Micronations.wiki costs £160 per year to keep online. Since we are unable to run advertisements, we ask that any users who are able and willing to do so make a contribution towards the site's costs so that we may continue to survive and thrive. Thank you!
Battle of the Grove
For other Battles of the Grove, see Battle of the Grove (disambiguation).
|Battle of the Grove (2010)|
|Part of the Austenasian Civil War|
The Plain of Copan on the day of the battle
|Esmondian foreign supporters||Carolinian foreign supporters|
|Lt. Sir A. Hayes, KOM||Unknown|

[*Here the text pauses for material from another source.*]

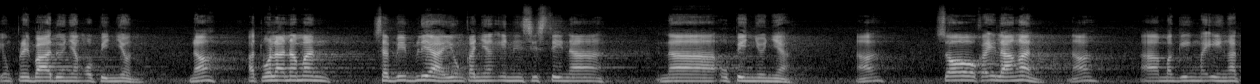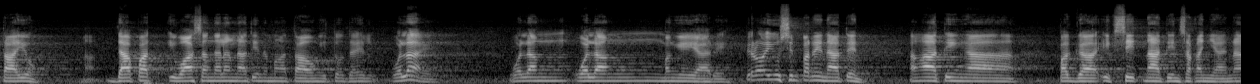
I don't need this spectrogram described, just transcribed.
yung pribado niyang opinion, no? At wala naman sa Biblia yung kanyang ininsiste na na opinion niya. No? So kailangan, no? Ah, maging maingat tayo. No? Dapat iwasan na lang natin ang mga taong ito dahil wala eh. Walang walang mangyayari. Pero ayusin pa rin natin ang ating uh, pag-exit natin sa kanya na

The Second Battle of the Grove, usually known simply as the Battle of the Grove, was the second physical battle in the Austenasian Civil War. It took place on 2 May 2010 in Grove Park in the United Kingdom (present day Copan). A force of the Emperor's British supporters were attacked by some of Princess Caroline's when they mobilised for training despite rainfall. The Esmondians, under Lieutenant Sir A. Hayes, KOM, managed to defeat the Carolinians without bloodshed on either side (presumably using intimidation tactics). The defeated Carolinian supporters were then expelled from the park.
As Lieutenant Sir A. Hayes was the only enlisted Austenasian soldier on the Esmondian side, he was the only one to automatically be granted the status of a Subject after fighting in defence of the Empire. The other Esmondians were British volunteers.

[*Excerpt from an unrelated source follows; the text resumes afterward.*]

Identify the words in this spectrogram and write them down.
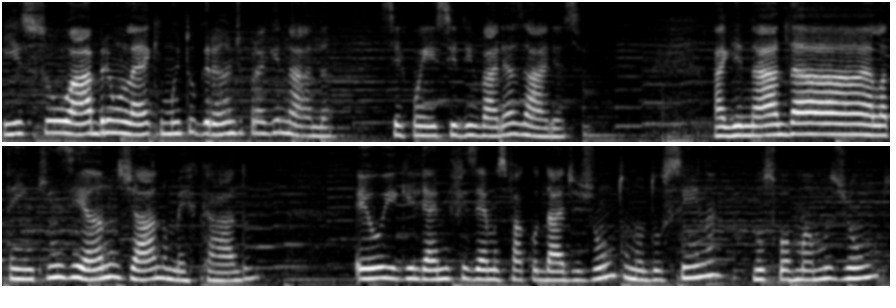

After the Carolinians were made to leave, the Esmondians attempted to continue traning but were forced to stop due to heavy rain. Before leaving, they claimed the park in the name of the Emperor against any Carolinian rebels.

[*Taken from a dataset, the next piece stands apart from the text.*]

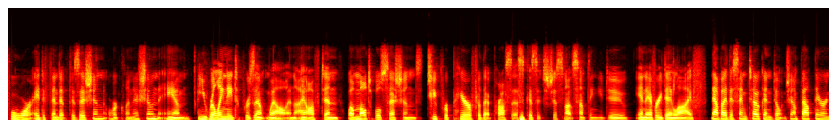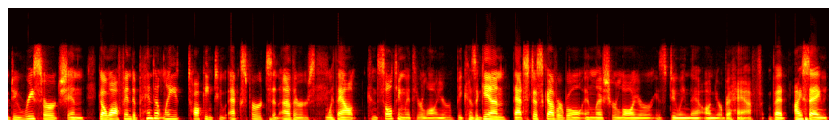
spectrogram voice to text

The then Crown Prince Jonathan of Austenasia raised a point in 2012 about a possible outcome of the battle - both he and Esmond III himself had been planning to meet in the Grove that morning to discuss a certain matter, but the meeting had been cancelled due to the rain, with the Emperor not arriving and the Crown Prince leaving as soon as the rain started, just before the Esmondians arrived for training. Should there had not been any rain, it is plausible that both the Emperor and Prime Minister could have been captured and forced to surrender by the Carolinians - such an occurrence would have resulted in almost certain victory for Princess Caroline.